Inspiration from Banff Mountain Film Festival
Posted March 12, 2014
Each year, the Banff Mountain Film Festival World Tour displays some of the best representatives of creativity and outdoor adventure at extreme heights and then takes a selection of films on the road (the festival celebrates photography, writing, and art as well, but those art-forms don’t travel). The most common descriptor of the festival and its offerings is “inspiring”. So, after attending the festival in my city along with many hundreds of other audience members, the question is what are we going to do with all of this inspiration?
Each protagonist in the various films is awe-provoking in their extreme passion – a quality I have been struggling to find within myself as I plan out grad school and my future goals. We held our breath as Espen Fadnes dropped off the side of a mountain in a wingsuit designed to allow him to fly over 150 miles per hour sometimes just meters feet above the ground. We commiserated with Cedar Wright and Alex Honnold as they biked 750 miles between climbing California’s highest peaks without any rope. We struggled to watch Lindsey Van and the world’s premiere female ski jumpers push to get their event into the Olympic schedule for the first time. We dance in our seats as Harald Philipp and Thomas Öhler carved stunning paths down a treacherous part of the Alps called the Sea of Rock. We soared through filmmaker Peter McBride’s visualization of the endangered importance of the Colorado River for ecosystems, energy, drinking water, and the life it has supported for thousands of years. We trembled watching the clash of mountain cultures between climbers Ueli Steck, Simone Moro, Jonathan Griffith and the local Sherpa as the alpinists’ attempt to cut a new route across Mount Everest interfered with the Sherpa’s needs and expectations while fixing lines for the commercial tour companies. We chuckled as we glimpsed World Kayak Champion Trip Deacon’s attempts to kayak the streets of San Francisco without his kayak – you’ll just have to check out the film to figure out what that means. Even the organization benefiting from ticket sales, GirlVentures, is awesome in its work empowering young girls to engage in outdoor activities that help them develop confidence, leadership, and self-identity while connecting with nature.
But while each of these amazing athletes are on the cutting edge of their sport – and often on the edge of human capability – I found myself wondering if these feats would still be possible in a future that follows or current progression of global pollution, environmental degradation, weather extremes due to climate change including unforeseen floods, multi-year droughts and astounding glacial recession.
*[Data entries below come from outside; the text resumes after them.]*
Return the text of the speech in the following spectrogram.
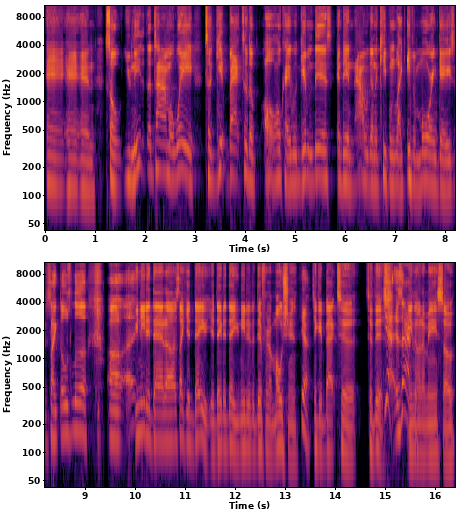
and and, and so you needed the time away to get back to the oh okay we'll give him this, and then now we're gonna keep them like even more engaged. It's like those little uh You needed that uh it's like your day, your day to day. You needed a different emotion Yeah. to get back to to this. Yeah, exactly. You know what I mean? So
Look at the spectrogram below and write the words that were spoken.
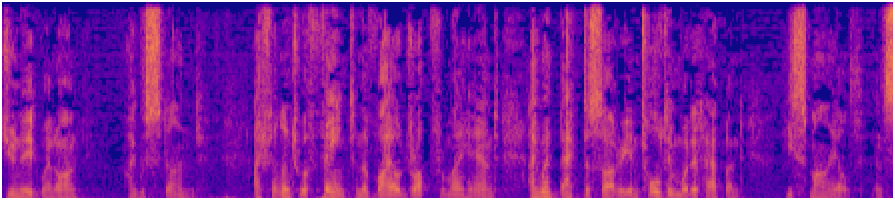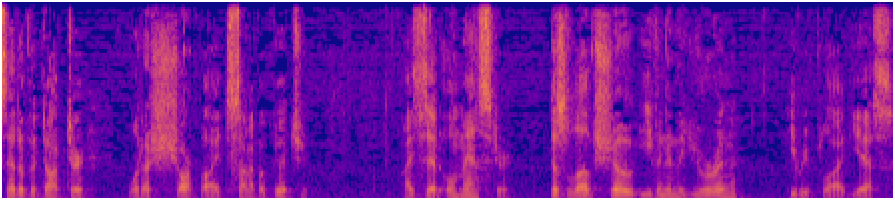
Junaid went on, I was stunned. I fell into a faint, and the vial dropped from my hand. I went back to Sari and told him what had happened. He smiled and said of the doctor, What a sharp eyed son of a bitch. I said, O oh, master, does love show even in the urine? He replied, Yes.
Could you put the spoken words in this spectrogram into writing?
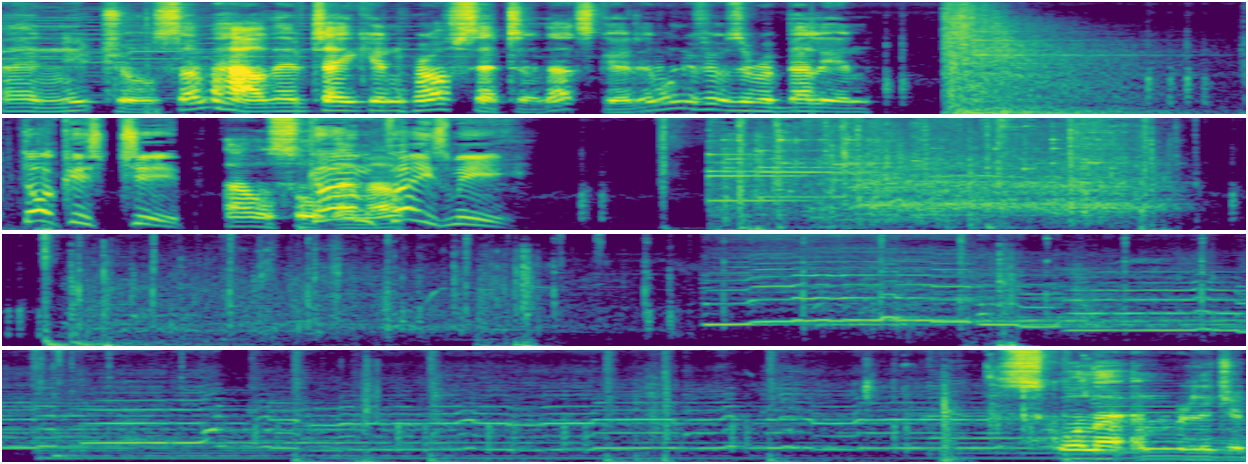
They're neutral. Somehow they've taken Hofstetter. That's good. I wonder if it was a rebellion. Talk is cheap. That will sort Come them out. face me. And religion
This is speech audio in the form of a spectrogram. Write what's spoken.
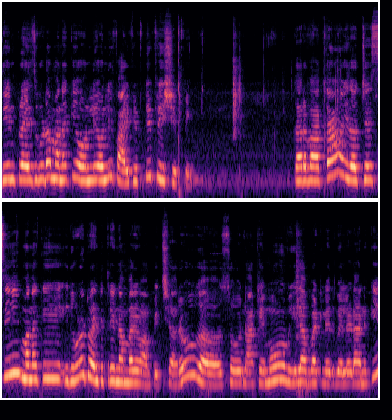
దీని ప్రైస్ కూడా మనకి only only five fifty free shipping తర్వాత ఇది వచ్చేసి మనకి ఇది కూడా ట్వంటీ త్రీ నెంబరే పంపించారు. సో నాకేమో వీలు అవ్వట్లేదు వెళ్ళడానికి.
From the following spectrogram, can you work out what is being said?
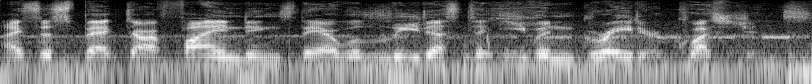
I suspect our findings there will lead us to even greater questions.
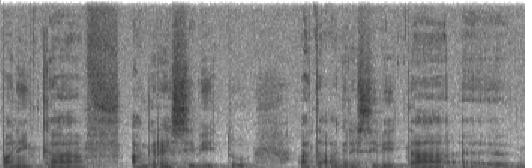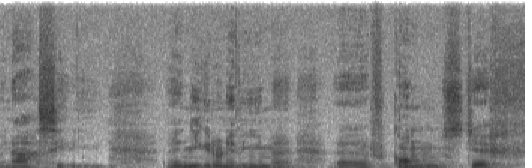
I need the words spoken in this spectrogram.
panika v agresivitu a ta agresivita v násilí. Nikdo nevíme, v kom z těch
Many of the films focus on people my age doing extreme acts of triumph. I often struggle to find my own triumphs in my career, education, family life or quotidian activities. But these films helped me see that fear is natural – there are feats which are so ominous we would be crazy to approach them without some precaution. However, as the films reminded me, climbing mountains is about finding one sturdy handhold after another until you’ve reached the peak and can see all sides of the landscape around you, where you’ve come from and where you’re going next. Often times, here at NRDC and in the never-ending summit to keep strong environmental protections in place, we get discouraged and bogged down trying to find the next handhold in the cliff. So I challenge young environmentalists, including those who sat in the audience with me at the Banff Film Festival, to continue climbing the tallest peaks in the country but also to find a way to protect our National and Regional Parks; continue striving for gender equality on the slopes and for equal health protections for fence-line communities struggling with industrial pollution; continue pushing the limits of new sports (as quirky as they may be) but also push your Congressmen to protect our natural resources for the generations of nature lovers behind us.